>>>>
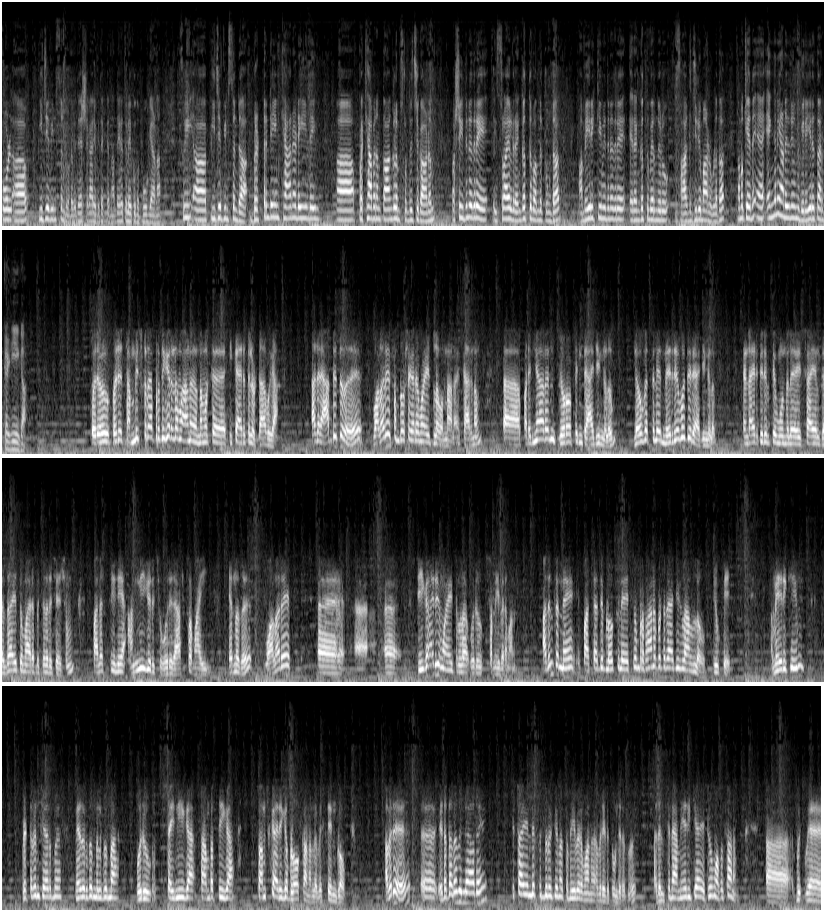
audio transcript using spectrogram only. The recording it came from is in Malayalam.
ഇപ്പോൾ പി ജെ വിൻസെന്റ് ഉണ്ട് വിദേശകാര്യ വിദഗ്ധൻ. അദ്ദേഹത്തിലേക്ക് ഒന്ന് പോവുകയാണ്. ശ്രീ പി ജെ വിൻസെന്റ് ബ്രിട്ടന്റെയും കാനഡയുടെയും പ്രഖ്യാപനം താങ്കളും ശ്രദ്ധിച്ചു കാണും. പക്ഷേ ഇതിനെതിരെ ഇസ്രായേൽ രംഗത്ത് വന്നിട്ടുണ്ട്. അമേരിക്കയും ഇതിനെതിരെ രംഗത്ത് വരുന്നൊരു സാഹചര്യമാണുള്ളത്. നമുക്ക് എങ്ങനെയാണ് ഇതിനെ ഒന്ന് വിലയിരുത്താൻ കഴിയുക? ഒരു ഒരു സമ്മിശ്ര പ്രതികരണമാണ് നമുക്ക് ഇക്കാര്യത്തിൽ ഉണ്ടാവുക. അതിൽ ആദ്യത്തത് വളരെ സന്തോഷകരമായിട്ടുള്ള ഒന്നാണ്. കാരണം പടിഞ്ഞാറൻ യൂറോപ്യൻ രാജ്യങ്ങളും ലോകത്തിലെ നിരവധി രാജ്യങ്ങളും രണ്ടായിരത്തി ഇരുപത്തി മൂന്നിൽ ഇസ്രായേൽ ഗസ യുദ്ധം ആരംഭിച്ചതിന് ശേഷം പലസ്തീനെ അംഗീകരിച്ച ഒരു രാഷ്ട്രമായി എന്നത് വളരെ സ്വീകാര്യമായിട്ടുള്ള ഒരു സമീപനമാണ്. അതിൽ തന്നെ പാശ്ചാത്യ ബ്ലോക്കിലെ ഏറ്റവും പ്രധാനപ്പെട്ട രാജ്യങ്ങളാണല്ലോ യു കെ. അമേരിക്കയും ബ്രിട്ടനും ചേർന്ന് നേതൃത്വം നൽകുന്ന ഒരു സൈനിക സാമ്പത്തിക സാംസ്കാരിക ബ്ലോക്കാണല്ലോ വെസ്റ്റേൺ ബ്ലോക്ക്. അവർ ഇടതടവില്ലാതെ ഇസ്രായേലിനെ പിന്തുണയ്ക്കുന്ന സമീപനമാണ് അവരെടുത്തുകൊണ്ടിരുന്നത്. അതിൽ തന്നെ അമേരിക്ക ഏറ്റവും അവസാനം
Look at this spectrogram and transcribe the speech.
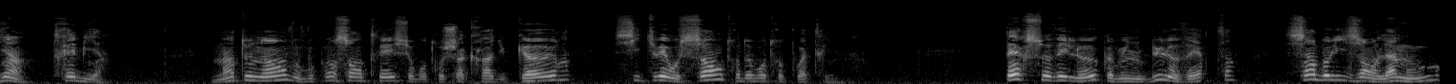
Bien, très bien. Maintenant, vous vous concentrez sur votre chakra du cœur, situé au centre de votre poitrine. Percevez-le comme une bulle verte, symbolisant l'amour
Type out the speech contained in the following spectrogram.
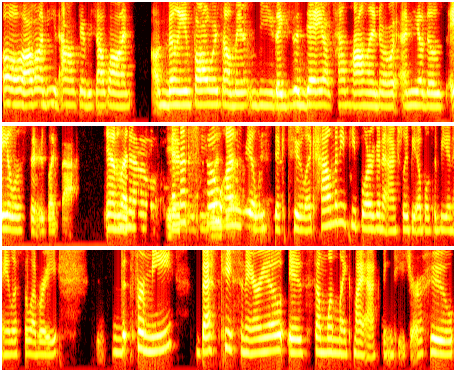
"Oh, I want to be an actor because I want a million followers. I want to be like Zendaya or Tom Holland or any of those A-listers like that." And like, no. and that's so like unrealistic that. too. Like, how many people are going to actually be able to be an A-list celebrity? For me, best case scenario is someone like my acting teacher who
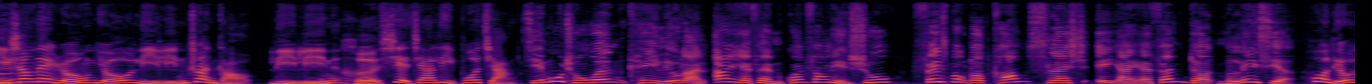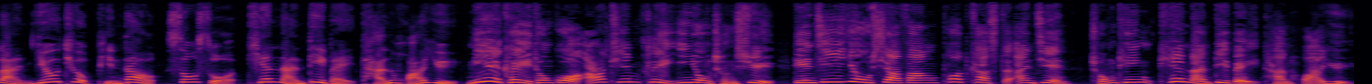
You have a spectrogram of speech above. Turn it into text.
以上内容由李林撰稿，李林和谢佳丽播讲。节目重温可以浏览 iFM 官方脸书 facebook.com/aifm.malaysia，或浏览 YouTube 频道搜索“天南地北谈华语”。你也可以通过 RTM Play 应用程序点击右下方 Podcast 按键，重听“天南地北谈华语”。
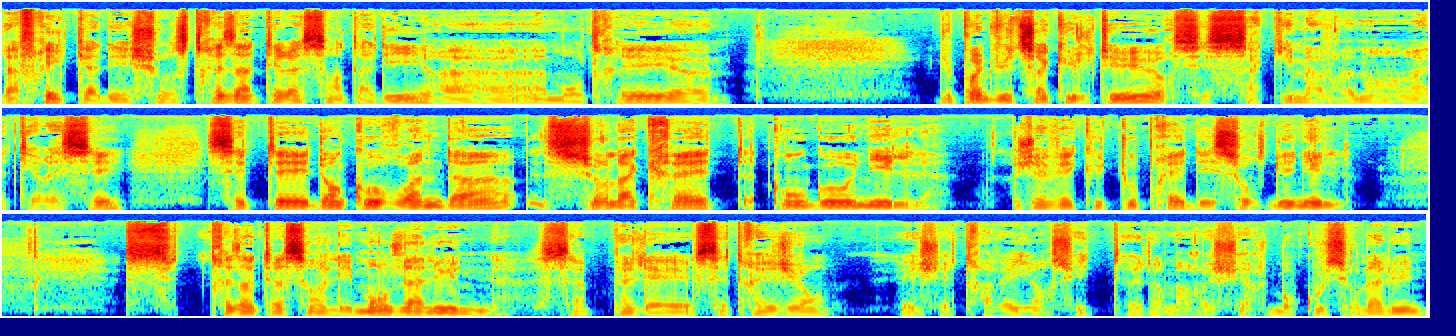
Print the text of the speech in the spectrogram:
l'Afrique a des choses très intéressantes à dire, à, montrer. Euh, du point de vue de sa culture, c'est ça qui m'a vraiment intéressé. C'était donc au Rwanda, sur la crête Congo-Nil. J'ai vécu tout près des sources du Nil. C'est très intéressant. Les monts de la Lune s'appelait cette région. Et j'ai travaillé ensuite dans ma recherche beaucoup sur la Lune.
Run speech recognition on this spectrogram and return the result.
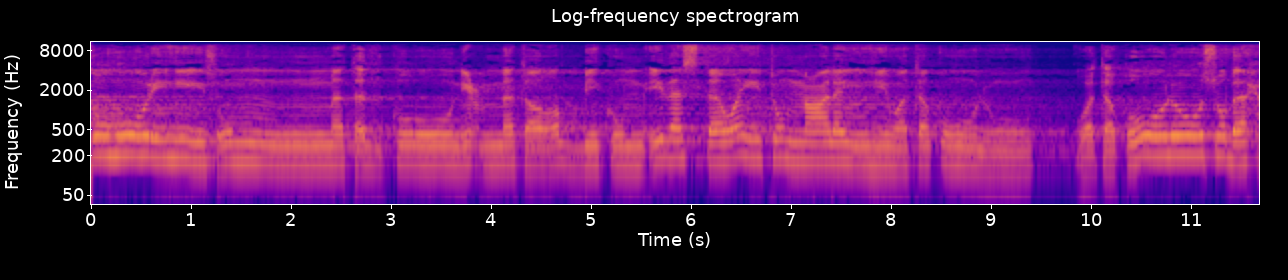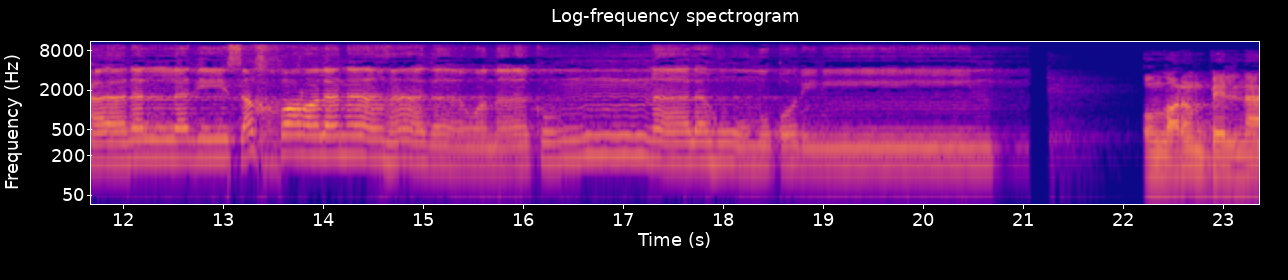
ظهوره ثم تذكروا نعمة ربكم إذا استويتم عليه وتقولوا وتقولوا سبحان الذي سخر لنا هذا وما كنا له مقرنين. Onların belinə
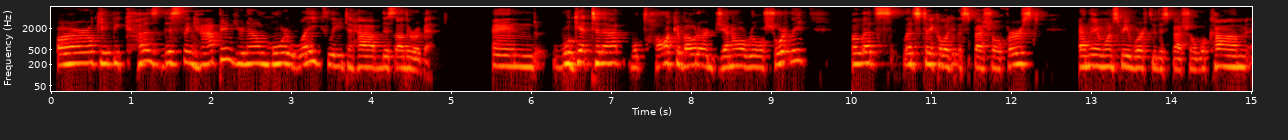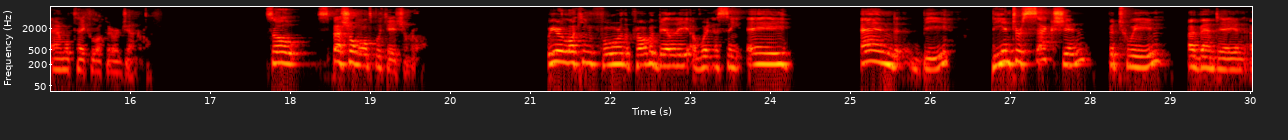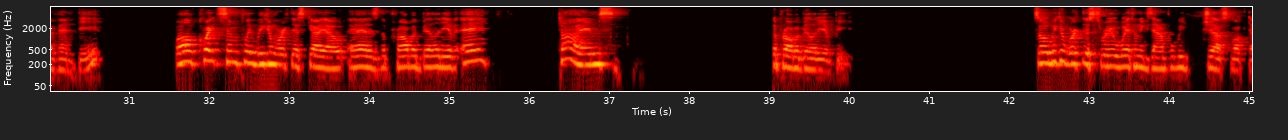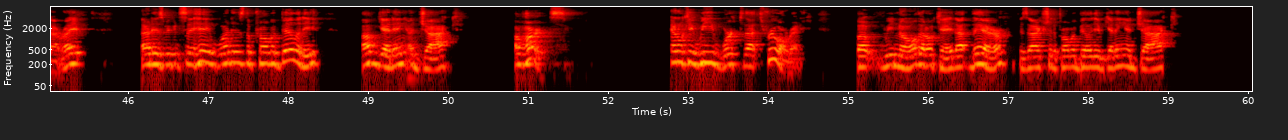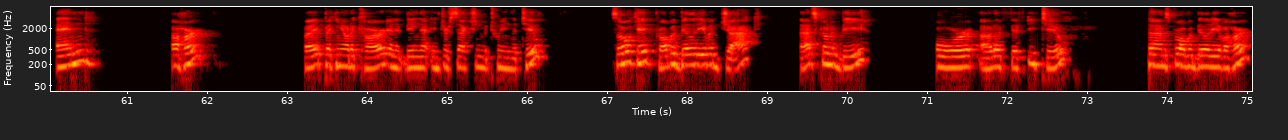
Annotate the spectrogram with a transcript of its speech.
are okay, because this thing happened, you're now more likely to have this other event. And we'll get to that. We'll talk about our general rule shortly. But let's let's take a look at the special first. And then once we work through the special, we'll come and we'll take a look at our general. So special multiplication rule. We are looking for the probability of witnessing A and B, the intersection between event A and event B? Well, quite simply, we can work this guy out as the probability of A times the probability of B. So we could work this through with an example we just looked at, right? That is, we could say, hey, what is the probability of getting a jack of hearts? And okay, we worked that through already. But we know that, okay, that there is actually the probability of getting a jack and a heart, right? Picking out a card and it being that intersection between the two. So, okay, probability of a jack, that's going to be 4 out of 52 times probability of a heart.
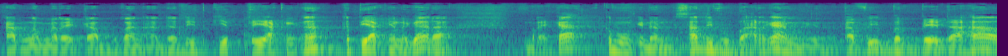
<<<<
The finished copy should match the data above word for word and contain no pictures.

→ **Final answer**:
audio transcript using spectrogram only. The recording it came from is in Malayalam.
ഇപ്പോൾ പി ജെ വിൻസെന്റ് ഉണ്ട് വിദേശകാര്യ വിദഗ്ധൻ. അദ്ദേഹത്തിലേക്ക് ഒന്ന് പോവുകയാണ്. ശ്രീ പി ജെ വിൻസെന്റ് ബ്രിട്ടന്റെയും കാനഡയുടെയും പ്രഖ്യാപനം താങ്കളും ശ്രദ്ധിച്ചു കാണും. പക്ഷേ ഇതിനെതിരെ ഇസ്രായേൽ രംഗത്ത് വന്നിട്ടുണ്ട്. അമേരിക്കയും ഇതിനെതിരെ രംഗത്ത് വരുന്നൊരു സാഹചര്യമാണുള്ളത്. നമുക്ക് എങ്ങനെയാണ് ഇതിനെ ഒന്ന് വിലയിരുത്താൻ കഴിയുക? ഒരു ഒരു സമ്മിശ്ര പ്രതികരണമാണ് നമുക്ക് ഇക്കാര്യത്തിൽ ഉണ്ടാവുക. അതിൽ ആദ്യത്തത് വളരെ സന്തോഷകരമായിട്ടുള്ള ഒന്നാണ്. കാരണം പടിഞ്ഞാറൻ യൂറോപ്യൻ രാജ്യങ്ങളും ലോകത്തിലെ നിരവധി രാജ്യങ്ങളും രണ്ടായിരത്തി ഇരുപത്തി മൂന്നിൽ ഇസ്രായേൽ ഗസ യുദ്ധം ആരംഭിച്ചതിന് ശേഷം പലസ്തീനെ അംഗീകരിച്ച ഒരു രാഷ്ട്രമായി എന്നത് വളരെ സ്വീകാര്യമായിട്ടുള്ള ഒരു സമീപനമാണ്. അതിൽ തന്നെ പാശ്ചാത്യ ബ്ലോക്കിലെ ഏറ്റവും പ്രധാനപ്പെട്ട രാജ്യങ്ങളാണല്ലോ യു കെ. അമേരിക്കയും ബ്രിട്ടനും ചേർന്ന് നേതൃത്വം നൽകുന്ന ഒരു സൈനിക സാമ്പത്തിക സാംസ്കാരിക ബ്ലോക്കാണല്ലോ വെസ്റ്റേൺ ബ്ലോക്ക്. അവർ ഇടതടവില്ലാതെ ഇസ്രായേലിനെ പിന്തുണയ്ക്കുന്ന സമീപനമാണ് അവരെടുത്തുകൊണ്ടിരുന്നത്. അതിൽ തന്നെ അമേരിക്ക ഏറ്റവും അവസാനം
Look at this spectrogram and transcribe the speech.
Bien, très bien. Maintenant, vous vous concentrez sur votre chakra du cœur, situé au centre de votre poitrine. Percevez-le comme une bulle verte, symbolisant l'amour
Type out the speech contained in the following spectrogram.
"Oh, I want to be an actor because I want a million followers. I want to be like Zendaya or Tom Holland or any of those A-listers like that." And like, no. and that's so like unrealistic that. too. Like, how many people are going to actually be able to be an A-list celebrity? For me, best case scenario is someone like my acting teacher who
You have a spectrogram of speech above. Turn it into text.
以上内容由李林撰稿，李林和谢佳丽播讲。节目重温可以浏览 iFM 官方脸书 facebook.com/aifm.malaysia，或浏览 YouTube 频道搜索“天南地北谈华语”。你也可以通过 RTM Play 应用程序点击右下方 Podcast 按键，重听“天南地北谈华语”。
Print the text of the speech in the spectrogram:
l'Afrique a des choses très intéressantes à dire, à, montrer. Euh, du point de vue de sa culture, c'est ça qui m'a vraiment intéressé. C'était donc au Rwanda, sur la crête Congo-Nil. J'ai vécu tout près des sources du Nil. C'est très intéressant. Les monts de la Lune s'appelait cette région. Et j'ai travaillé ensuite dans ma recherche beaucoup sur la Lune.
Run speech recognition on this spectrogram and return the result.
ظهوره ثم تذكروا نعمة ربكم إذا استويتم عليه وتقولوا وتقولوا سبحان الذي سخر لنا هذا وما كنا له مقرنين. Onların belinə
Annotate the spectrogram with a transcript of its speech.
are okay, because this thing happened, you're now more likely to have this other event. And we'll get to that. We'll talk about our general rule shortly. But let's let's take a look at the special first. And then once we work through the special, we'll come and we'll take a look at our general. So special multiplication rule. We are looking for the probability of witnessing A and B, the intersection between event A and event B? Well, quite simply, we can work this guy out as the probability of A times the probability of B. So we could work this through with an example we just looked at, right? That is, we could say, hey, what is the probability of getting a jack of hearts? And okay, we worked that through already. But we know that, okay, that there is actually the probability of getting a jack and a heart, right? Picking out a card and it being that intersection between the two. So, okay, probability of a jack, that's going to be 4 out of 52 times probability of a heart.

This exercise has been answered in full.